"In Monday's TNS Poll (TNS does face to face interviews) the headline figure for the SNP was 52 per cent but the actual raw figure before weighting was 29 per cent. The number of undecided in the TNS poll was 29 per cent - obviously these numbers are in stark contrast to what is being portrayed in the media...How the polling companies weight their polls is giving a huge boost to the SNP numbers..."
The reality is that the SNP haven't benefited at all from the weightings TNS have applied. In respect of the headline numbers, there were 217 SNP voters before weighting, and 219 SNP voters after weighting - near-enough identical. What is really meant by "actual raw figure before weighting" is "actual figure after weighting but before undecided respondents have been stripped out", which is an entirely different point. Because there is such a large number of undecideds in this poll (hardly untypical for TNS), the SNP vote is of course much higher after those respondents are removed, but so is the Labour vote, the Tory vote and the Lib Dem vote.
It seems to me the average reader will be left with the highly misleading impression that all of the polling firms are using some kind of very weird weighting scheme which is uniformly flattering the SNP by a massive amount. Nothing of the sort is happening. YouGov's weighting tends to boost the SNP a little, but not dramatically.

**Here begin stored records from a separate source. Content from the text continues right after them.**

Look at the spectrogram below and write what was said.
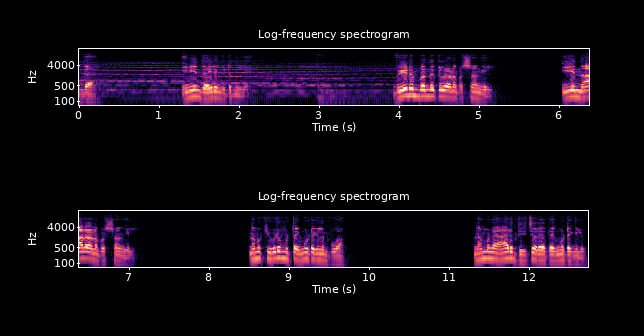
എന്താ? ഇനിയും ധൈര്യം കിട്ടുന്നില്ലേ? വീടും ബന്ധുക്കളുമാണ് പ്രശ്നമെങ്കിൽ ഈ നാടാണ് പ്രശ്നമെങ്കിൽ നമുക്ക് ഇവിടെ വിട്ട് എങ്ങോട്ടെങ്കിലും പോവാം. നമ്മളെ ആരും തിരിച്ചറിയാത്ത എങ്ങോട്ടെങ്കിലും.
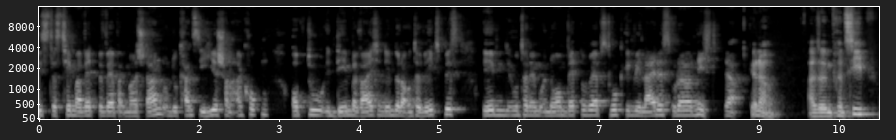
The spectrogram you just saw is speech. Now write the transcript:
ist das Thema Wettbewerb immer Stand und du kannst dir hier schon angucken, ob du in dem Bereich, in dem du da unterwegs bist, eben unter einem enormen Wettbewerbsdruck irgendwie leidest oder nicht. Ja. Genau. Also im Prinzip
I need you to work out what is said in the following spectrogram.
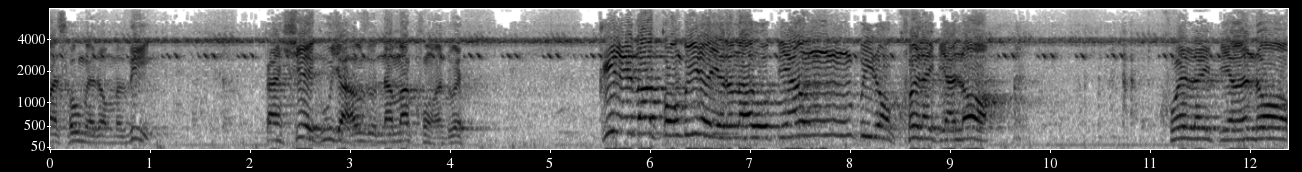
မှာဆုံးမယ်တော့မသိကံရှေ့ကူးကြအောင်ဆိုနံပါတ်ခွန်အတွဲကိလေသာကုန်ပြီးတဲ့ယရနာကိုပြန်ပြီးတော့ခွဲလိုက်ပြန်တော့ ခွဲလိုက်ပြန်တော့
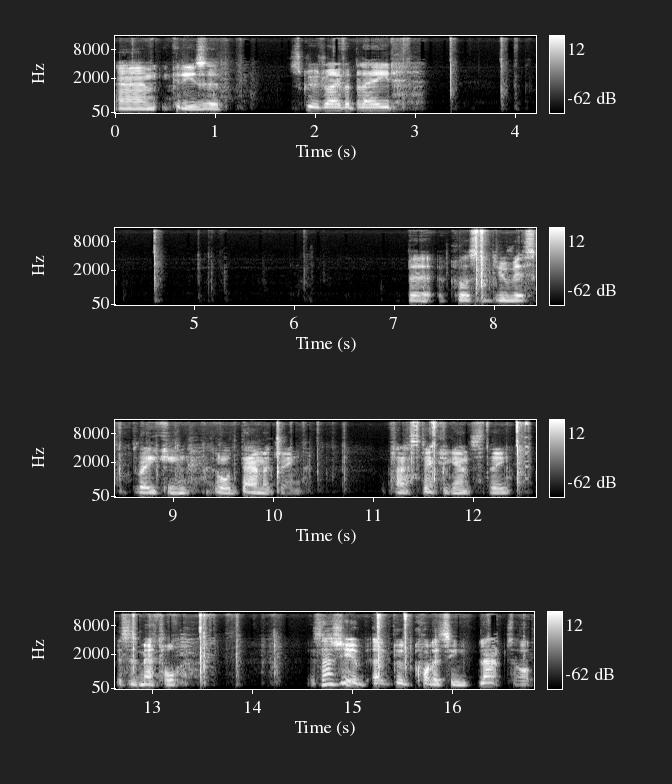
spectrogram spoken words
Um, you could use a screwdriver blade but of course you do risk breaking or damaging plastic against the this is metal. It's actually a, a good quality laptop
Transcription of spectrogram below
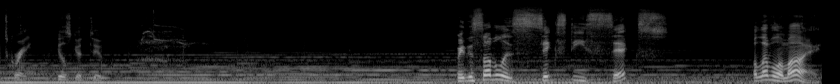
It's great. Feels good too. Wait, this level is 66? What level am I?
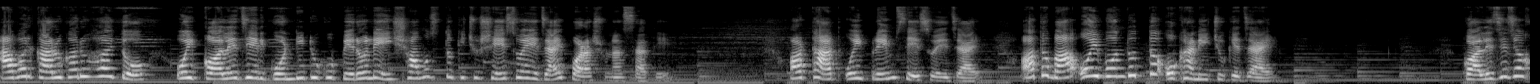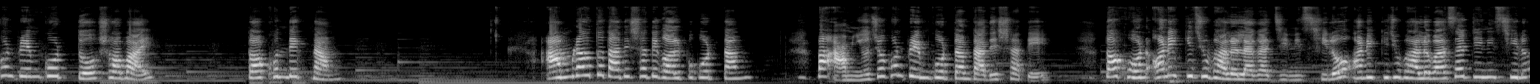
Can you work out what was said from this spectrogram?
আবার কারও কারও হয়তো ওই কলেজের গণ্ডিটুকু পেরোলেই সমস্ত কিছু শেষ হয়ে যায় পড়াশোনার সাথে। অর্থাৎ ওই প্রেম শেষ হয়ে যায়, অথবা ওই বন্ধুত্ব ওখানেই চুকে যায়। কলেজে যখন প্রেম করত সবাই, তখন দেখতাম, আমরাও তো তাদের সাথে গল্প করতাম, বা আমিও যখন প্রেম করতাম তাদের সাথে তখন অনেক কিছু ভালো লাগার জিনিস ছিল, অনেক কিছু ভালোবাসার জিনিস ছিল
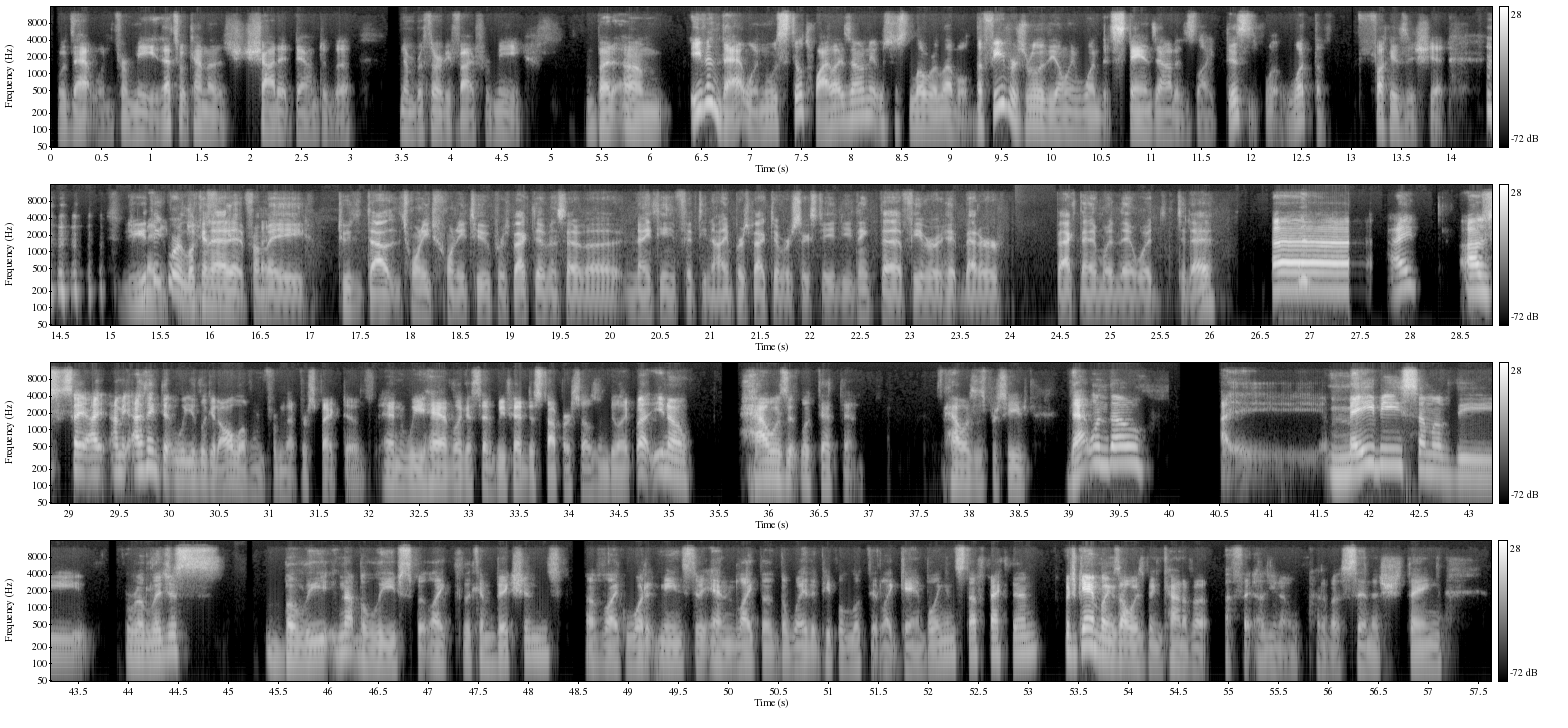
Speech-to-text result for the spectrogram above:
with that one for me. That's what kind of shot it down to the number 35 for me. But um even that one was still Twilight Zone. It was just lower level. The Fever is really the only one that stands out as like this is what what the fuck is this shit? Do you Maybe think we're looking at it from but- a 2000 2022 perspective instead of a 1959 perspective or 60? Do you think the fever hit better back then when it would today? Uh, I I was say I I mean I think that we look at all of them from that perspective, and we have, like I said, we've had to stop ourselves and be like, but you know, how was it looked at then? How was this perceived? That one though, I maybe some of the religious belief not beliefs but like the convictions of like what it means to and like the the way that people looked at like gambling and stuff back then which gambling has always been kind of a, a uh, you know kind of a sinish thing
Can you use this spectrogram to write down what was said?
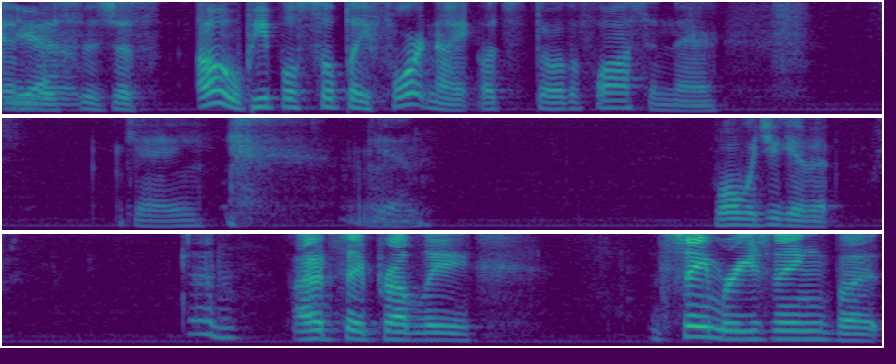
and Yeah. this is just oh, people still play Fortnite. Let's throw the floss in there. Okay. Yeah. mean, What would you give it? I don't know. I would say probably same reasoning, but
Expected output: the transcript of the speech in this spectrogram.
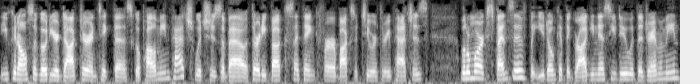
you can also go to your doctor and take the scopolamine patch, which is about 30 bucks, I think, for a box of two or three patches. A little more expensive, but you don't get the grogginess you do with the Dramamine.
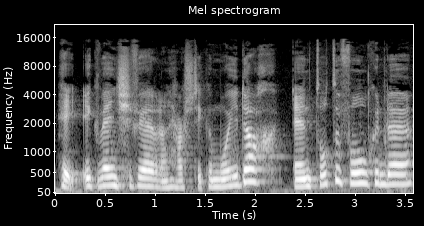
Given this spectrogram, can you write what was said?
Hey, ik wens je verder een hartstikke mooie dag en tot de volgende.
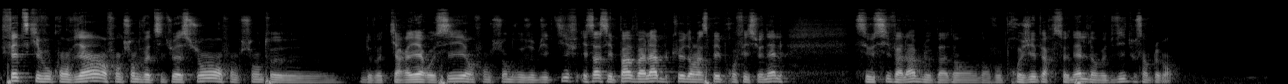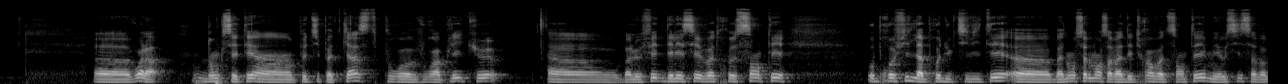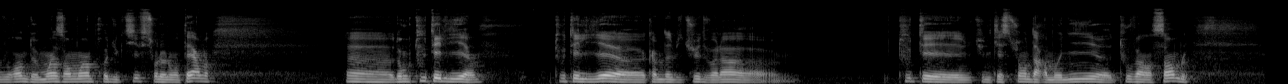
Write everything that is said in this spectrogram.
Faites ce qui vous convient en fonction de votre situation, en fonction de, votre carrière aussi, en fonction de vos objectifs. Et ça, c'est pas valable que dans l'aspect professionnel, c'est aussi valable bah, dans vos projets personnels, dans votre vie tout simplement. Euh, voilà, donc c'était un petit podcast pour euh, vous rappeler que euh, bah, le fait de délaisser votre santé au profit de la productivité, bah, non seulement ça va détruire votre santé, mais aussi ça va vous rendre de moins en moins productif sur le long terme. Donc tout est lié. Hein. Tout est lié, comme d'habitude, voilà. tout est une question d'harmonie, tout va ensemble.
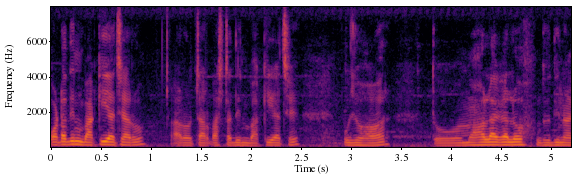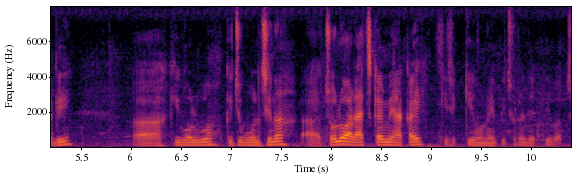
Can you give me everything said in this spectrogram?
কটা দিন বাকি আছে আরও আরও চার পাঁচটা দিন বাকি আছে পুজো হওয়ার। তো মহলা গেল দুদিন আগেই। কি বলব? কিছু বলছি না। চলো, আর আজকে আমি একাই। কেউ নেই, পিছনে দেখতেই পাচ্ছ।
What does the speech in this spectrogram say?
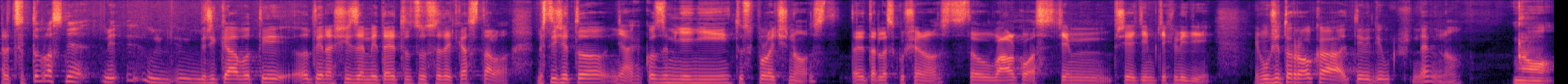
Ale co to vlastně říká o ty, o ty naší zemi, tady to, co se teďka stalo? Myslíš, že to nějak jako změní tu společnost, tady tahle zkušenost s tou válkou a s tím přijetím těch lidí? Jako už je to rok a ty lidi už nevím, no. No,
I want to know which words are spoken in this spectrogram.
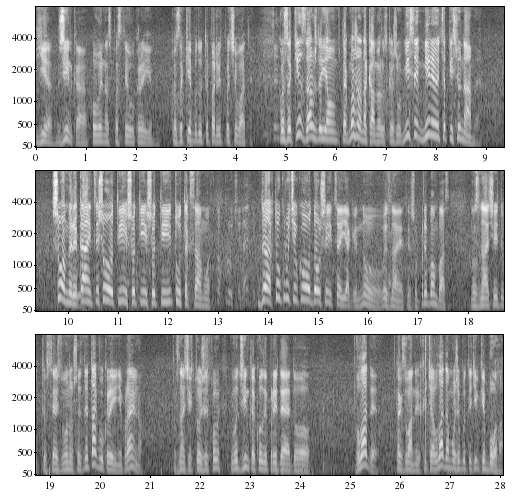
Є. Жінка повинна спасти Україну. Козаки будуть тепер відпочивати. Козаки завжди, я вам так можна на камеру скажу, місі- міряються пісюнами. Що американці, що ті, що ті, що ті, і тут так само. хто круче, да? типу? Да, хто круче, в кого довше і це, як він. Ну, ви знаєте, що прибамбас. Ну, значить, то все ж воно щось не так в Україні, правильно? Значить, хтось же ж повинен. І от жінка, коли прийде до влади, так званої, хоча влада може бути тільки Бога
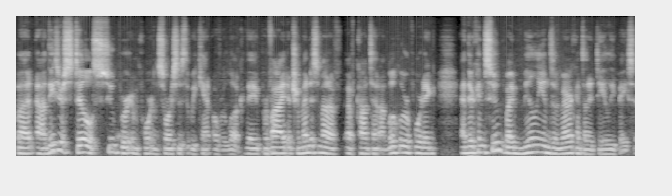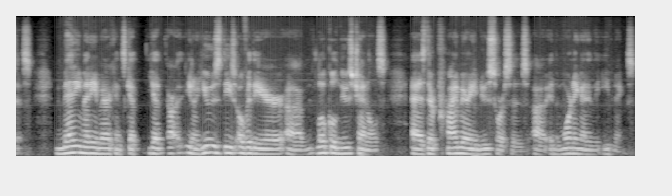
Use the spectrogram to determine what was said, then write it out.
But uh, these are still super important sources that we can't overlook. They provide a tremendous amount of, of content on local reporting, and they're consumed by millions of Americans on a daily basis. Many, many Americans get get you know use these over-the-air um, local news channels as their primary news sources uh, in the morning and in the evenings.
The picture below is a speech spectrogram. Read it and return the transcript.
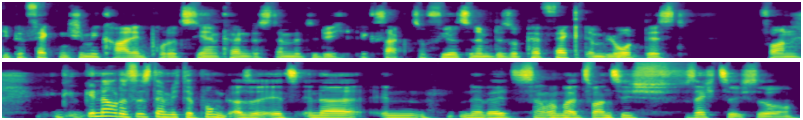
die perfekten Chemikalien produzieren könntest, damit du dich exakt so fühlst und damit du so perfekt im Lot bist von. Genau, das ist nämlich der Punkt. Also jetzt in der, in, in der Welt, sagen wir mal 2060 so.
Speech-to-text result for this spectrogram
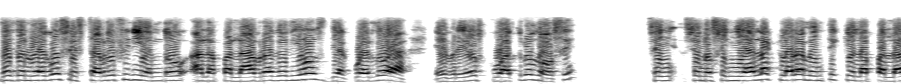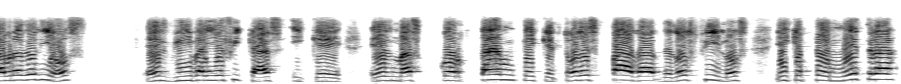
desde luego se está refiriendo a la palabra de Dios, de acuerdo a Hebreos 4:12. Se, se nos señala claramente que la palabra de Dios es viva y eficaz y que es más cortante que toda espada de dos filos y que penetra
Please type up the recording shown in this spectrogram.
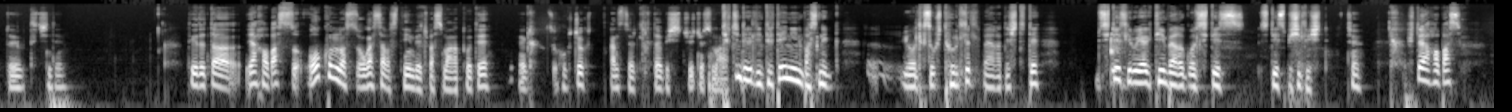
одоо юу гэдэг чинь тийм Тэгээд одоо яхаа бас уукум бас угаасаа бас тийм байж бас магадгүй те. Яг хөгжөөх ганц зорилготой биш ч гэж бас магадгүй. Чинь тэгэл entertaining бас нэг э, юу л гэсэн үг төрлөл байгаад нь шүү дээ те. Стэс хэрвээ яг тийм байгааг бол стэс стэс биш л биш шүү дээ. Тийм. Гэтэ яхаа бас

The underlying message of the article is "there is no room for complacency", which I would thoroughly endorse, but I think it's possible to get that message across without making bogus points about how the SNP's position in the polls is supposedly much worse if you "drill down". It isn't. The SNP's position in the polls is absolutely fantastic. If they don't win a truck-load of seats, it'll be for one (or more) of three reasons - a) a significant late swing back to Labour, b) industrial-scale tactical voting, or c) methodological flaws across the whole polling industry of the sort we saw in 1992.
On the latter point, it was mentioned on the previous thread that the SNP were significantly overestimated in the polls in the run-up to the European elections last year. That's true, but all of the firms in question (Survation, YouGov, Panelbase and ICM) have changed their methodology since then, and introduced weighting by recalled referendum vote. So there's no reason to assume that history is bound to repeat itself.